"The question is can the Taser, does the Taser push people over the edge," Strote said. "Research hasn't provided a definitive answer to that."
Plus, "excited delirium" is still not accepted by some medical professionals as a legitimate medical condition.
"Medical research has a responsibility, too. It needs to start studying excited delirium," Tuttle said. "Just because it's not a billing code doesn't mean it doesn't exist. A gunshot wound is not listed as a billing code, but that doesn't mean it doesn't exist."
However, medical officials aren't on scene when a Taser is used on a crazed suspect, so they can't take immediate blood samples or note behaviors indicative of excited delirium, Strote said.
An individual's medical history and drug habits also affect responses to a Taser.
In Strote's study, based on medical examiner reports, he found that 20 of his 37 male subjects who died after a Taser was used had cardiovascular disease and 12 had either significant coronary artery disease or cardiomyopathy. Twenty-nine of the 37 subjects tested positive for illegal substances.
Excited delirium, heart disease or psychosis aside, many groups are calling for more studies of the potentially lethal tool, including Taser.
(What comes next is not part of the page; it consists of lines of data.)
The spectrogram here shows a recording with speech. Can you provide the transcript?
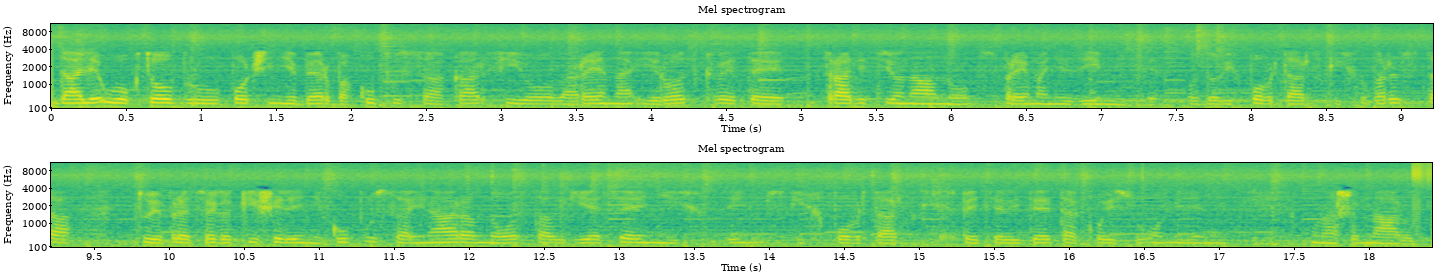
Dalje u oktobru počinje berba kupusa, karfiola, rena i rotkve te tradicionalno spremanje zimnice od ovih povrtarskih vrsta. Tu je pred svega kišeljenje kupusa i naravno ostalih jesenjih zimskih povrtarskih specialiteta koji su omiljeni u našem narodu.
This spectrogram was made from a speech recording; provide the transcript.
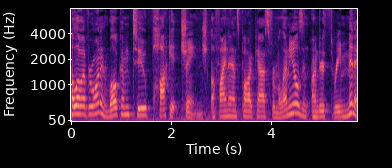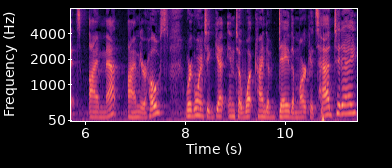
Hello, everyone, and welcome to Pocket Change, a finance podcast for millennials in under three minutes. I'm Matt, I'm your host. We're going to get into what kind of day the markets had today.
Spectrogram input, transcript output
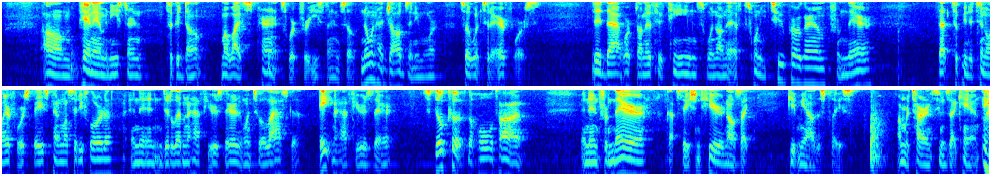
Um, Pan Am and Eastern took a dump. My wife's parents worked for Eastern, so no one had jobs anymore. So I went to the Air Force. Did that, worked on F 15s, went on the F 22 program. From there, that took me to Tyndall Air Force Base, Panama City, Florida, and then did 11 and a half years there. Then went to Alaska, eight and a half years there. Still cooked the whole time. And then from there, got stationed here, and I was like, get me out of this place. I'm retiring as soon as I can.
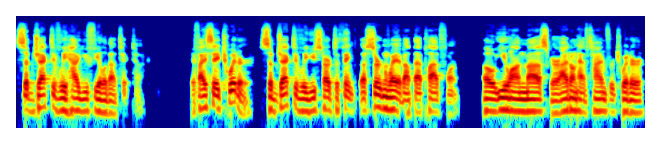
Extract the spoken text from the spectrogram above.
subjectively, how you feel about TikTok. If I say Twitter, subjectively, you start to think a certain way about that platform. Oh, Elon Musk, or I don't have time for Twitter.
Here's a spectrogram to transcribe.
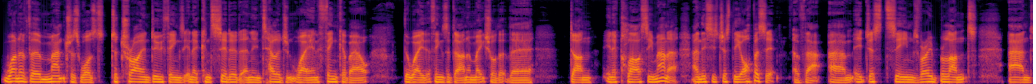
one of the mantras was to try and do things in a considered and intelligent way and think about the way that things are done and make sure that they're done in a classy manner. And this is just the opposite of that. Um, it just seems very blunt and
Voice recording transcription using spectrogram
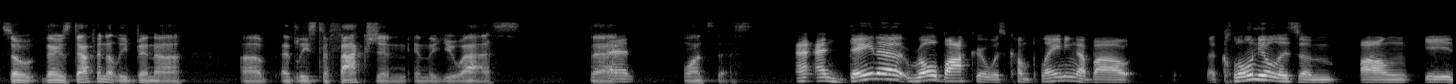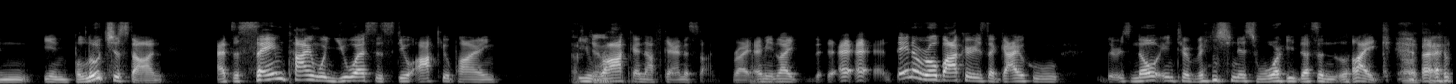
So there's definitely been a, a at least a faction in the U.S. that and, wants this and Dana Rohrabacher was complaining about colonialism um, in in Baluchistan at the same time when U.S. is still occupying Iraq and Afghanistan, right? I mean, like Dana Rohrabacher is a guy who there's no interventionist war he doesn't like, okay.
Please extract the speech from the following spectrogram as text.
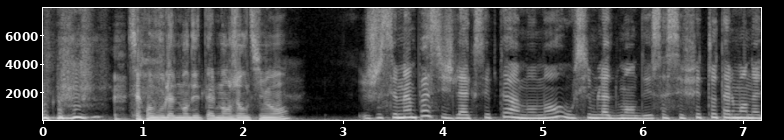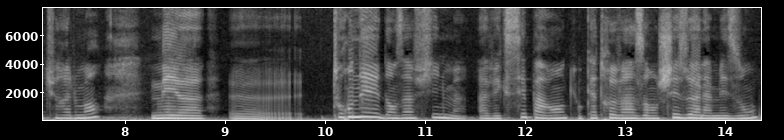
C'est qu'on vous l'a demandé tellement gentiment Je sais même pas si je l'ai accepté à un moment ou s'il me l'a demandé. Ça s'est fait totalement naturellement. Mais euh, euh, tourner dans un film avec ses parents qui ont 80 ans chez eux à la maison,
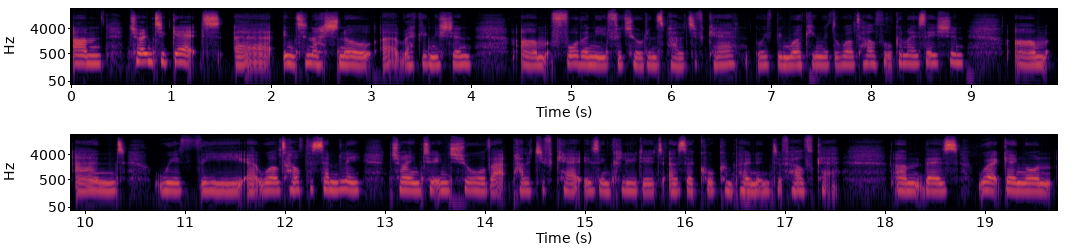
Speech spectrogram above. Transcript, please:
Um, trying to get uh, international uh, recognition um, for the need for children's palliative care. We've been working with the World Health Organization um, and with the uh, World Health Assembly, trying to ensure that palliative care is included as a core component of healthcare. Um, there's work going on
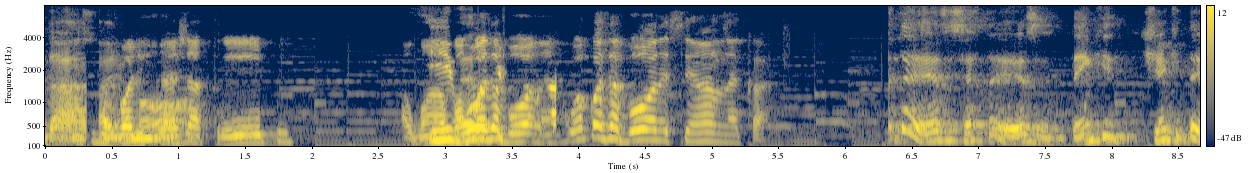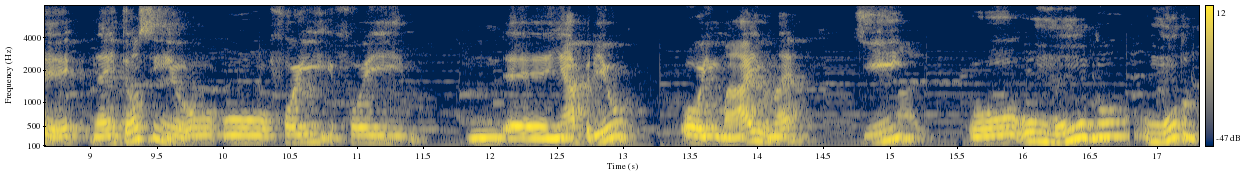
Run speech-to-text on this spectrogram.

"Taser technology is not risk-free," Tuttle said. "You're using these in a use-of-force situation — it's inherently dangerous. But it's a safer use-of-force alternative, especially when you compare this to a baton strike, a kick, canine bite, punch. We're getting a better alternative for police."